## EXERCISE INSTRUCTIONS
Retype the listing exactly as it stands, and keep every image out.

-- -- --

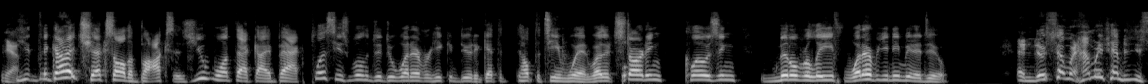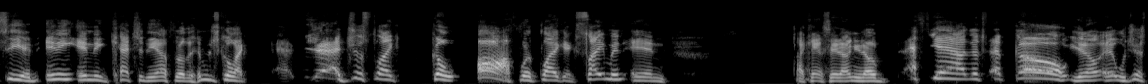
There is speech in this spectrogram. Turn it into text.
yeah, he, the guy checks all the boxes. You want that guy back. Plus, he's willing to do whatever he can do to get the help the team win, whether it's starting, closing, middle relief, whatever you need me to do. And there's someone. How many times did you see an inning ending catch in the outfield? That him just go like, yeah, just like go off with like excitement and I can't say that, you know, F yeah, let's F go. You know, it was just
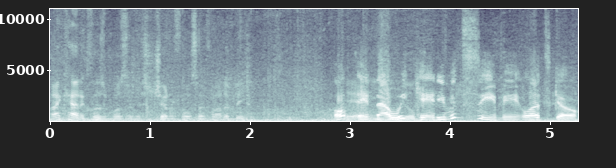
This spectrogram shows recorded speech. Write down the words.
My cataclysm wasn't as cheddar as I thought it'd be. Oh, Yeah, and now we yield. can't even see me. Let's go.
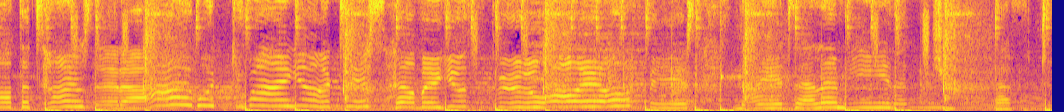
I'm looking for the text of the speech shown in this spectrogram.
about the times that I would dry your tears Helping you through all your fears. Now you're telling me that you have to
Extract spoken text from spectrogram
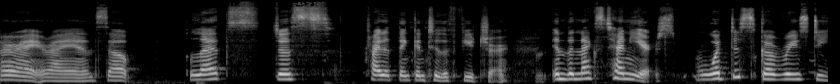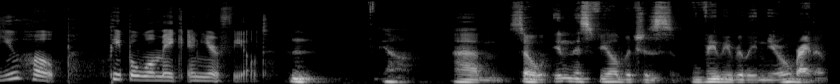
All right, Ryan. So let's just try to think into the future. In the next 10 years, what discoveries do you hope people will make in your field? Hmm. Yeah. Um, so in this field, which is really, really new, right, of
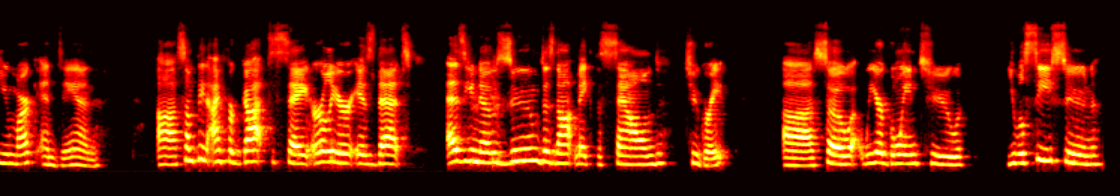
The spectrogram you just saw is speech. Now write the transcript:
You, Mark and Dan. Uh, something I forgot to say earlier is that, as you know, Zoom does not make the sound too great. Uh, so we are going to, you will see soon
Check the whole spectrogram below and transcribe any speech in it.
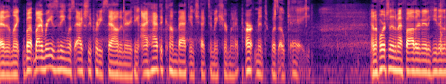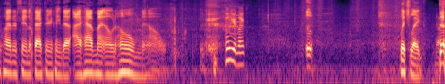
And then, like, but my reasoning was actually pretty sound and everything. I had to come back and check to make sure my apartment was okay. And unfortunately, my father, he doesn't quite understand the fact or anything that I have my own home now. Oh, your leg. Which leg? No.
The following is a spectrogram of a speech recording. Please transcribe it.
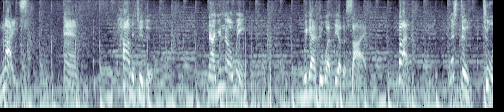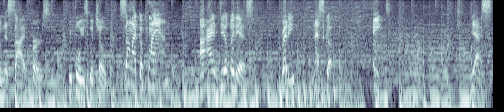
Nice. And how did you do? Now you know me. We gotta do what the other side. But let's do two on this side first before you switch over. Sound like a plan? Our ideal it is. Ready? Let's go. Eight. Yes.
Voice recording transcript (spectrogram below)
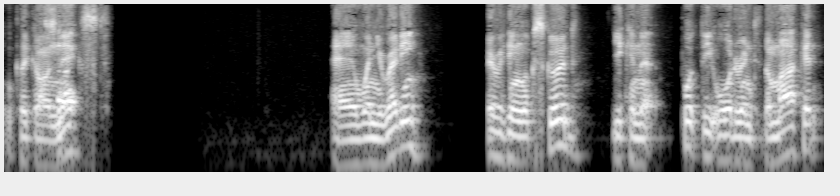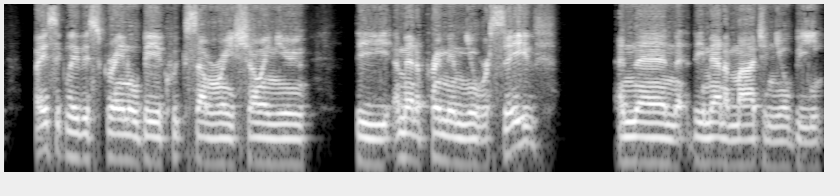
And click on so, next. And when you're ready, everything looks good. You can put the order into the market. Basically, this screen will be a quick summary showing you the amount of premium you'll receive, and then the amount of margin you'll be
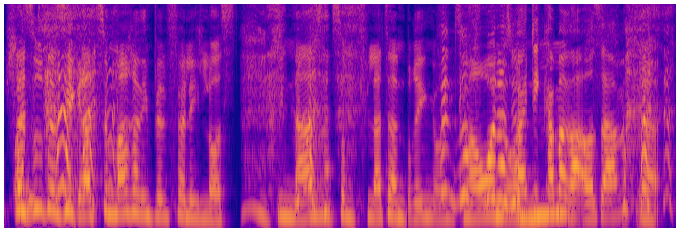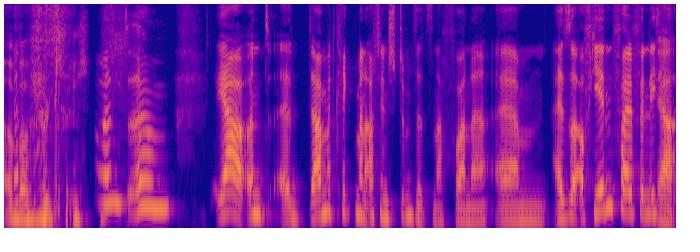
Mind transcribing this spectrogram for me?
Ich versuche das hier gerade zu machen, ich bin völlig lost. Die Nase zum Flattern bringen und bin so froh, kauen. dass wir und, heute die Kamera aus haben. Ja, aber wirklich. Und ähm, ja, und äh, damit kriegt man auch den Stimmsitz nach vorne. Ähm, also auf jeden Fall finde ich, Ja.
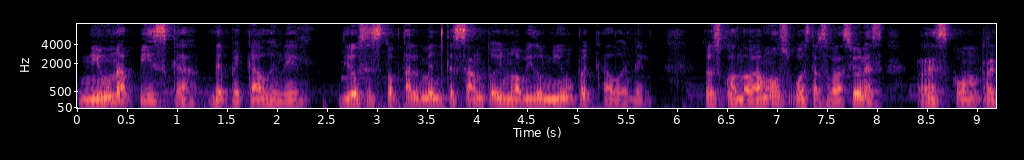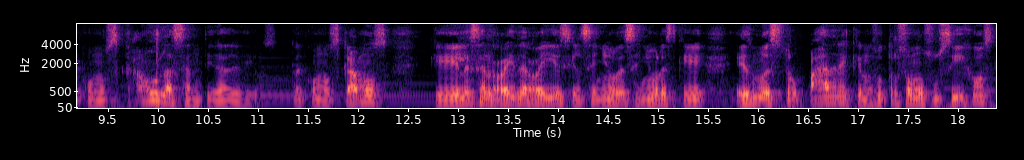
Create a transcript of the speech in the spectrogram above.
ni una pizca de pecado en él. Dios es totalmente santo y no ha habido ni un pecado en él. Entonces cuando hagamos vuestras oraciones, reconozcamos la santidad de Dios, reconozcamos que Él es el Rey de Reyes y el Señor de Señores, que es nuestro Padre, que nosotros somos sus hijos,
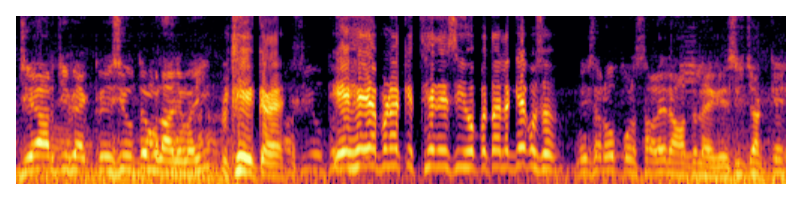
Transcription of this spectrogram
ਜੀਆਰਜੀ ਫੈਕਟਰੀ ਸੀ ਉੱਤੇ ਮੁਲਾਜ਼ਮ ਆ ਜੀ। ਠੀਕ ਹੈ। ਇਹ ਆਪਣਾ ਕਿੱਥੇ ਦੇ ਸੀ ਉਹ ਪਤਾ ਲੱਗਿਆ ਕੁਛ? ਨਹੀਂ ਸਰ ਉਹ ਪੁਲਿਸ ਵਾਲੇ ਰਾਤ ਲੈ ਗਏ ਸੀ ਚੱਕ ਕੇ।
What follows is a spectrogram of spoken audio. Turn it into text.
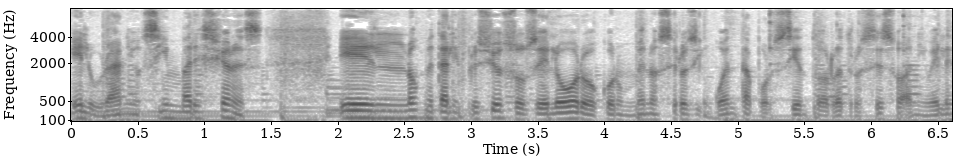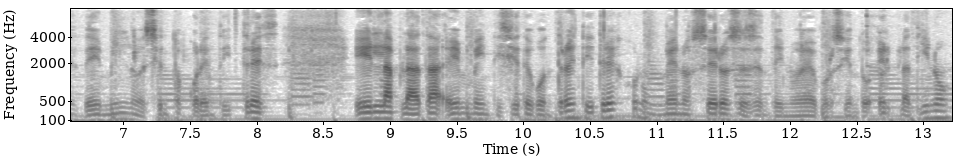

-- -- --

## TASK SOLUTION
There is speech in this spectrogram. Turn it into text.
yeah, he, the guy checks all the boxes. You want that guy back. Plus, he's willing to do whatever he can do to get the help the team win, whether it's starting, closing, middle relief, whatever you need me to do. And there's someone. How many times did you see an inning ending catch in the outfield? That him just go like, yeah, just like go off with like excitement and I can't say that, you know, F yeah, let's F go. You know, it was just
This spectrogram shows recorded speech. Write down the words.
My cataclysm wasn't as cheddar as I thought it'd be. Oh, Yeah, and now we yield. can't even see me. Let's go.
I'm looking for the text of the speech shown in this spectrogram.
about the times that I would dry your tears Helping you through all your fears. Now you're telling me that you have to
Extract spoken text from spectrogram
All right, Ryan. So let's just try to think into the future. In the next 10 years, what discoveries do you hope people will make in your field? Hmm. Yeah. Um, so in this field, which is really, really new, right, of
The spectrogram you just saw is speech. Now write the transcript:
You, Mark and Dan. Uh, something I forgot to say earlier is that, as you know, Zoom does not make the sound too great. Uh, so we are going to, you will see soon
Check the whole spectrogram below and transcribe any speech in it.
And then, like, but my reasoning was actually pretty sound and everything. I had to come back and check to make sure my apartment was okay. And unfortunately, my father, he doesn't quite understand the fact or anything that I have my own home now. Oh, your leg. Which leg? No.
The following is a spectrogram of a speech recording. Please transcribe it.
Nice. And how did you do? Now you know me. We gotta do what the other side. But let's do two on this side first before you switch over. Sound like a plan? Our ideal it is. Ready? Let's go. Eight. Yes.
Voice recording transcript (spectrogram below)
And click on so, next. And when you're ready, everything looks good. You can put the order into the market. Basically, this screen will be a quick summary showing you the amount of premium you'll receive, and then the amount of margin you'll be
Mind transcribing this spectrogram for me?
Ich versuche das hier gerade zu machen, ich bin völlig lost. Die Nase zum Flattern bringen und bin so froh, kauen. dass wir und, heute die Kamera aus haben. Ja, aber wirklich. Und ähm, ja, und äh, damit kriegt man auch den Stimmsitz nach vorne. Ähm, also auf jeden Fall finde ich, Ja.
Create a transcript of the speech in the spectrogram above.
ni una pizca de pecado en él. Dios es totalmente santo y no ha habido ni un pecado en él. Entonces cuando hagamos vuestras oraciones, reconozcamos la santidad de Dios, reconozcamos que Él es el Rey de Reyes y el Señor de Señores, que es nuestro Padre, que nosotros somos sus hijos,
Transcription of this spectrogram
ਜੀਆਰਜੀ ਫੈਕਟਰੀ ਸੀ ਉੱਤੇ ਮੁਲਾਜ਼ਮ ਆ ਜੀ। ਠੀਕ ਹੈ। ਇਹ ਆਪਣਾ ਕਿੱਥੇ ਦੇ ਸੀ ਉਹ ਪਤਾ ਲੱਗਿਆ ਕੁਛ? ਨਹੀਂ ਸਰ ਉਹ ਪੁਲਿਸ ਵਾਲੇ ਰਾਤ ਲੈ ਗਏ ਸੀ ਚੱਕ ਕੇ।
What follows is a spectrogram of spoken audio. Turn it into text.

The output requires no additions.